  1. "How often have you been bothered by feeling down, depressed, or hopeless?" Helps gauge the frequency and intensity of depressive symptoms.
  2. "Are there particular things that you’ve been worrying about a lot lately?" Can identify specific anxieties or general anxieties.
  3. "Have you noticed any changes in your appetite or weight?" Signals of possible eating disorders.
  4. "Do you find it hard to focus on tasks at home or school?" Often asked to diagnose ADHD.
  5. "Have you had thoughts about hurting yourself or ending your life?" Critical for assessing the risk of self-harm or suicide.
  6. Are you experiencing changes in your sleep or eating patterns?

Effective ways to offer support include:

  1. Stay Calm and Listen: Give them your full attention and show that their feelings are important.
  2. Ensure Safety: If there's any risk of self-harm, do not leave them alone and remove any dangerous objects if possible.
  3. Encourage Professional Help: Suggest seeing a mental health professional and offer to accompany them if needed.
  4. Support Them: Regular check-ins and offering help in finding resources can reinforce your support.

Call to Action: Seeking Assistance

If these signs of youth mental health disorders are present, it’s crucial to seek help:

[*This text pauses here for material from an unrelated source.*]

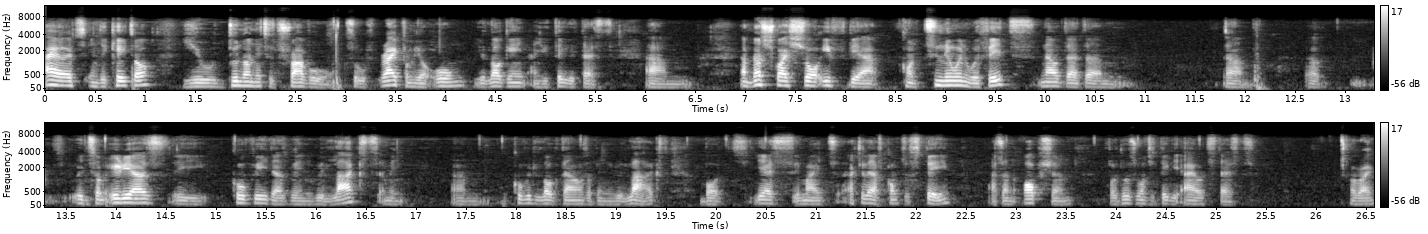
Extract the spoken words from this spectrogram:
IELTS indicator, you do not need to travel. So right from your home, you log in and you take the test. Um, I'm not quite sure if they are continuing with it now that um, um, uh, in some areas the COVID has been relaxed. I mean, um, COVID lockdowns have been relaxed, but yes, it might actually have come to stay as an option for those who want to take the IELTS test. All right.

  1. Call the crisis lifeline or 911 if there is an immediate threat to harm themselves or others. The number for the Suicide and Crisis Lifeline is 988.
  2. Talk to mental health professionals or seek out mental health care.
  3. Use hotlines and crisis text lines for immediate support.
  4. Encourage visits to a doctor for a thorough evaluation.
  5. Discuss your concerns with a school counselor.
  6. SAMHSA or Substance Abuse and Mental Health Services Administration provides additional resources.

Prompt action can significantly alter the course of a teen’s life, ensuring they receive the support and care needed to overcome their challenges.

Contact us

If you require mental health services or counseling for you or a loved one feel free to reach out to us. We respond fastest to email. If you are in a crisis that requires immediate assistance, please call the 988 Suicide and Crisis Lifeline, visit a hospital, or call 911. Our office is not set up to respond to emergency calls.

Seattle Neurocounseling PLLC


Phone: 425-403-5765